▸ **Task objective**
Make an exact copy of all the entries, with the pictures left out.

▸ **Stored items**
________

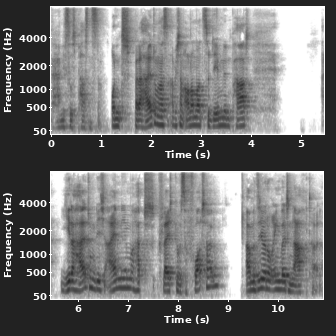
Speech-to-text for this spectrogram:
ja, nicht so das Passendste. Und bei der Haltung habe ich dann auch nochmal zudem den Part, jede Haltung, die ich einnehme, hat vielleicht gewisse Vorteile, aber mit Sicherheit auch irgendwelche Nachteile.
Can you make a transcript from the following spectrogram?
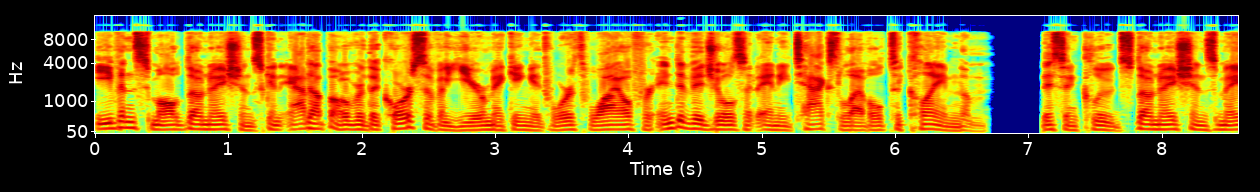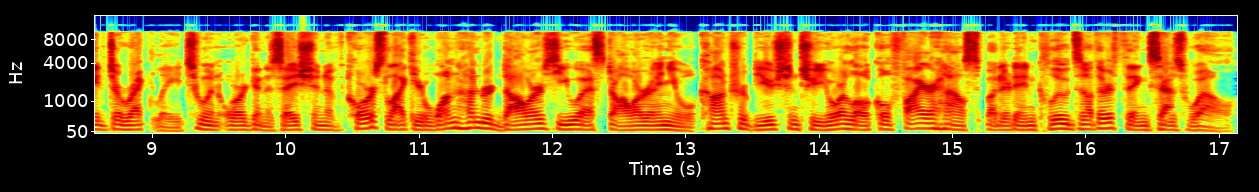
Even small donations can add up over the course of a year making it worthwhile for individuals at any tax level to claim them. This includes donations made directly to an organization of course like your $100 US dollar annual contribution to your local firehouse but it includes other things as well.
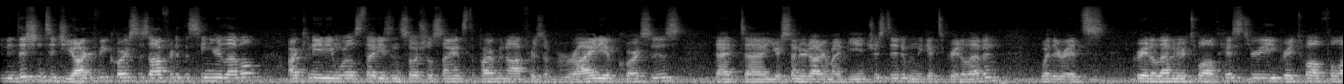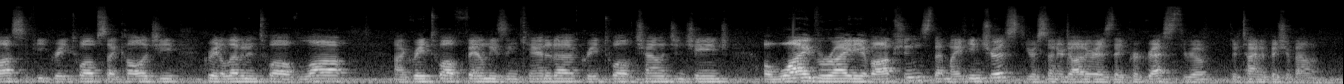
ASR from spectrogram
In addition to geography courses offered at the senior level, our Canadian World Studies and Social Science Department offers a variety of courses that uh, your son or daughter might be interested in when they get to grade 11, whether it's grade 11 or 12 history, grade 12 philosophy, grade 12 psychology, grade 11 and 12 law, uh, grade 12 families in Canada, grade 12 challenge and change, a wide variety of options that might interest your son or daughter as they progress throughout their time at Bishop Allen.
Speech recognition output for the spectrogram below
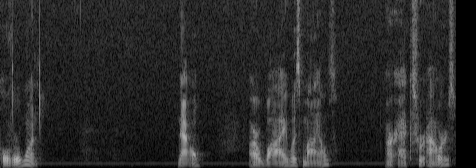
over 1. Now, our y was miles, our x were hours,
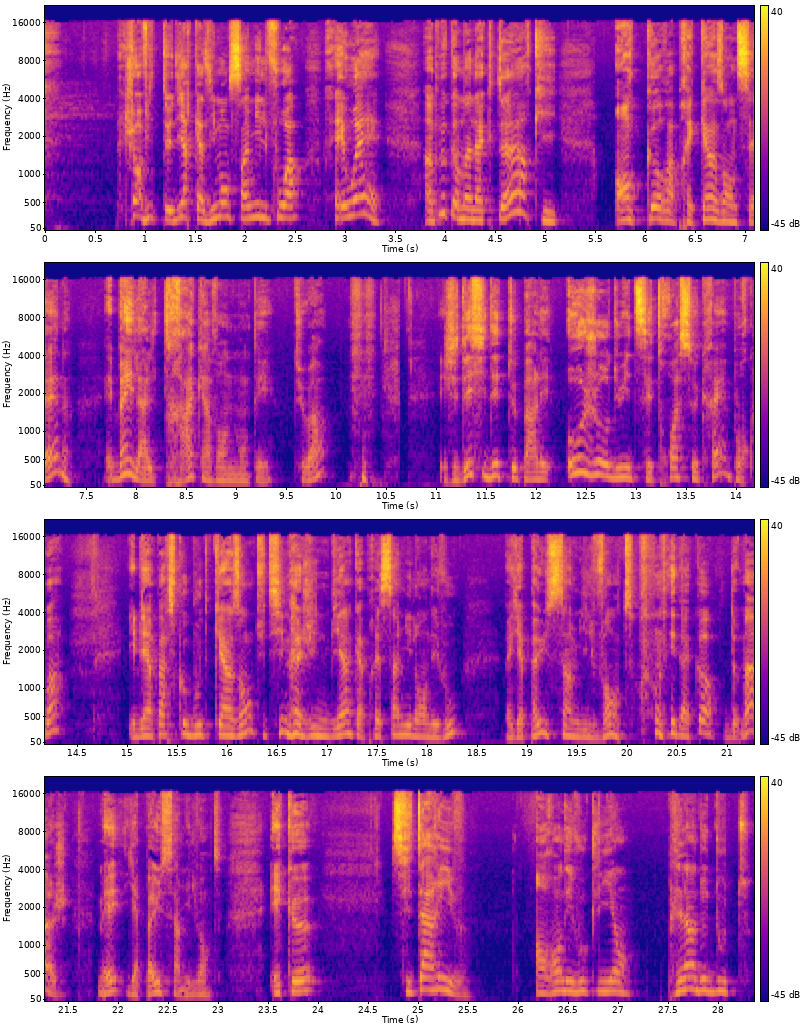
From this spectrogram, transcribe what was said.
J'ai envie de te dire quasiment 5000 fois. Et eh ouais, un peu comme un acteur qui, encore après 15 ans de scène, eh ben il a le trac avant de monter, tu vois? J'ai décidé de te parler aujourd'hui de ces trois secrets. Pourquoi? Eh bien parce qu'au bout de 15 ans, tu t'imagines bien qu'après 5000 rendez-vous, ben, il n'y a pas eu 5000 ventes. On est d'accord, dommage, mais il n'y a pas eu 5000 ventes. Et que si tu arrives en rendez-vous client plein de doutes,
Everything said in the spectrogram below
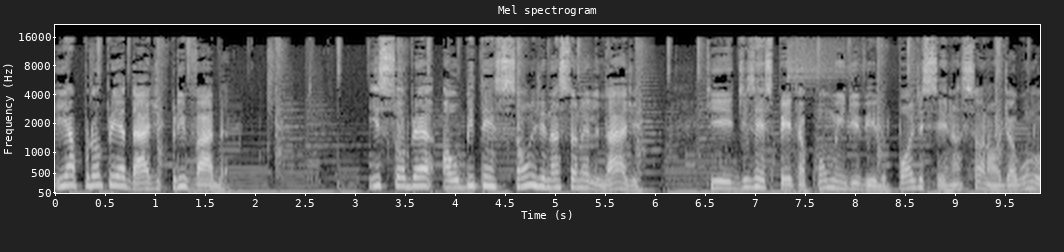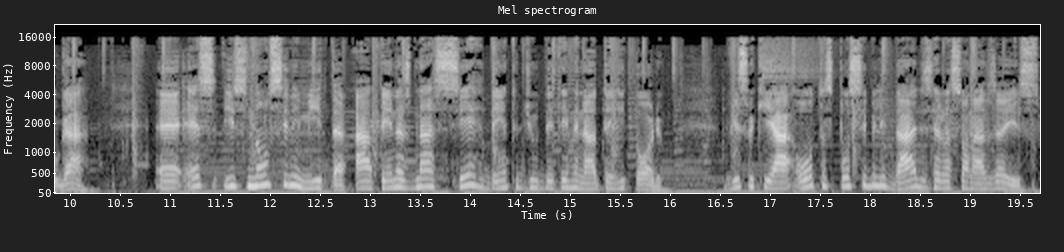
e a propriedade privada. E sobre a obtenção de nacionalidade, que diz respeito a como o indivíduo pode ser nacional de algum lugar, é, isso não se limita a apenas nascer dentro de um determinado território, visto que há outras possibilidades relacionadas a isso.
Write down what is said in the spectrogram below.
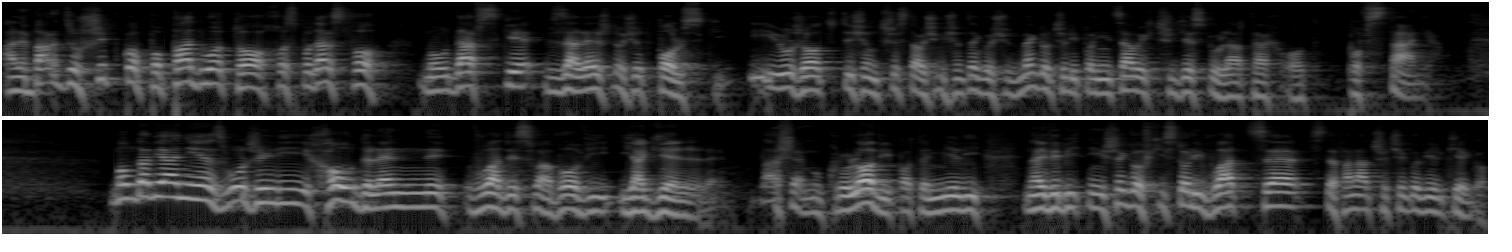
ale bardzo szybko popadło to gospodarstwo mołdawskie w zależność od Polski. I już od 1387, czyli po niecałych 30 latach od powstania. Mołdawianie złożyli hołd lenny Władysławowi Jagielle naszemu królowi. Potem mieli najwybitniejszego w historii władcę Stefana III Wielkiego.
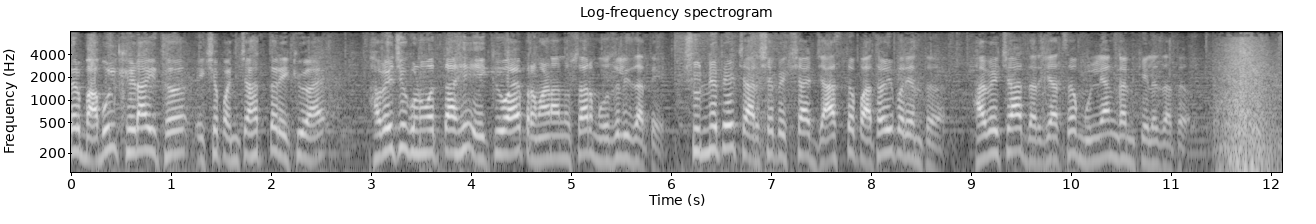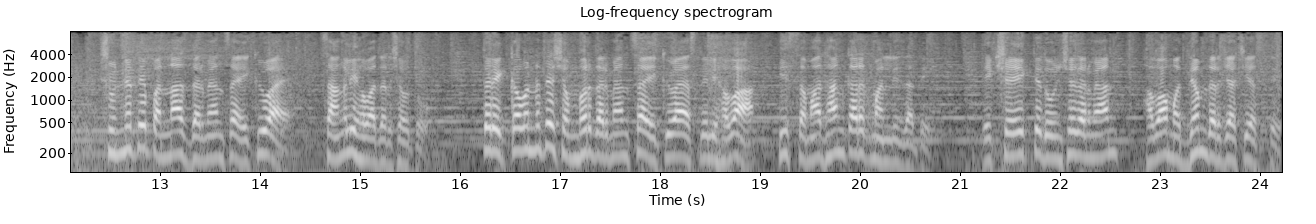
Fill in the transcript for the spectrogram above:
तर बाबुलखेडा इथं एकशे पंच्याहत्तर एक्यू आय हवेची गुणवत्ता ही एक्यू आय प्रमाणानुसार मोजली जाते. शून्य ते चारशे पेक्षा जास्त पातळीपर्यंत हवेच्या दर्जाचं मूल्यांकन केलं जातं. शून्य ते पन्नास दरम्यानचा एक्यू आय चांगली हवा दर्शवतो. तर एक्कावन्न ते शंभर दरम्यानचा एक्यू आय असलेली हवा ही समाधानकारक मानली जाते. एकशे एक ते दोनशे दरम्यान हवा मध्यम दर्जाची असते.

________

▸ **Solution to the exercise**
Speech-to-text for this spectrogram:
ja, nicht so das Passendste. Und bei der Haltung habe ich dann auch nochmal zudem den Part, jede Haltung, die ich einnehme, hat vielleicht gewisse Vorteile, aber mit Sicherheit auch irgendwelche Nachteile.
Can you make a transcript from the following spectrogram?
Even small donations can add up over the course of a year making it worthwhile for individuals at any tax level to claim them. This includes donations made directly to an organization of course like your $100 US dollar annual contribution to your local firehouse but it includes other things as well.
ASR from spectrogram
In addition to geography courses offered at the senior level, our Canadian World Studies and Social Science Department offers a variety of courses that uh, your son or daughter might be interested in when they get to grade 11, whether it's grade 11 or 12 history, grade 12 philosophy, grade 12 psychology, grade 11 and 12 law, uh, grade 12 families in Canada, grade 12 challenge and change, a wide variety of options that might interest your son or daughter as they progress throughout their time at Bishop Allen.
Speech recognition output for the spectrogram below
over 1. Now, our y was miles, our x were hours,
From this spectrogram, transcribe what was said.
J'ai envie de te dire quasiment 5000 fois. Et eh ouais, un peu comme un acteur qui, encore après 15 ans de scène, eh ben il a le trac avant de monter, tu vois? J'ai décidé de te parler aujourd'hui de ces trois secrets. Pourquoi? Eh bien parce qu'au bout de 15 ans, tu t'imagines bien qu'après 5000 rendez-vous, ben, il n'y a pas eu 5000 ventes. On est d'accord, dommage, mais il n'y a pas eu 5000 ventes. Et que si tu arrives en rendez-vous client plein de doutes,
Everything said in the spectrogram below
e a propriedade privada. E sobre a obtenção de nacionalidade, que diz respeito a como o indivíduo pode ser nacional de algum lugar, é, isso não se limita a apenas nascer dentro de um determinado território, visto que há outras possibilidades relacionadas a isso.
Write down what is said in the spectrogram below.
ale bardzo szybko popadło to gospodarstwo mołdawskie w zależność od Polski. I już od 1387, czyli po niecałych 30 latach od powstania. Mołdawianie złożyli hołd lenny Władysławowi Jagielle naszemu królowi. Potem mieli najwybitniejszego w historii władcę Stefana III Wielkiego.
Fill in the transcript for the spectrogram above:
तर बाबुलखेडा इथं एकशे पंच्याहत्तर एक्यू आय हवेची गुणवत्ता ही एक्यू आय प्रमाणानुसार मोजली जाते. शून्य ते चारशे पेक्षा जास्त पातळीपर्यंत हवेच्या दर्जाचं मूल्यांकन केलं जातं. शून्य ते पन्नास दरम्यानचा एक्यू आय चांगली हवा दर्शवतो. तर एक्कावन्न ते शंभर दरम्यानचा एक्यू आय असलेली हवा ही समाधानकारक मानली जाते. एकशे एक ते दोनशे दरम्यान हवा मध्यम दर्जाची असते.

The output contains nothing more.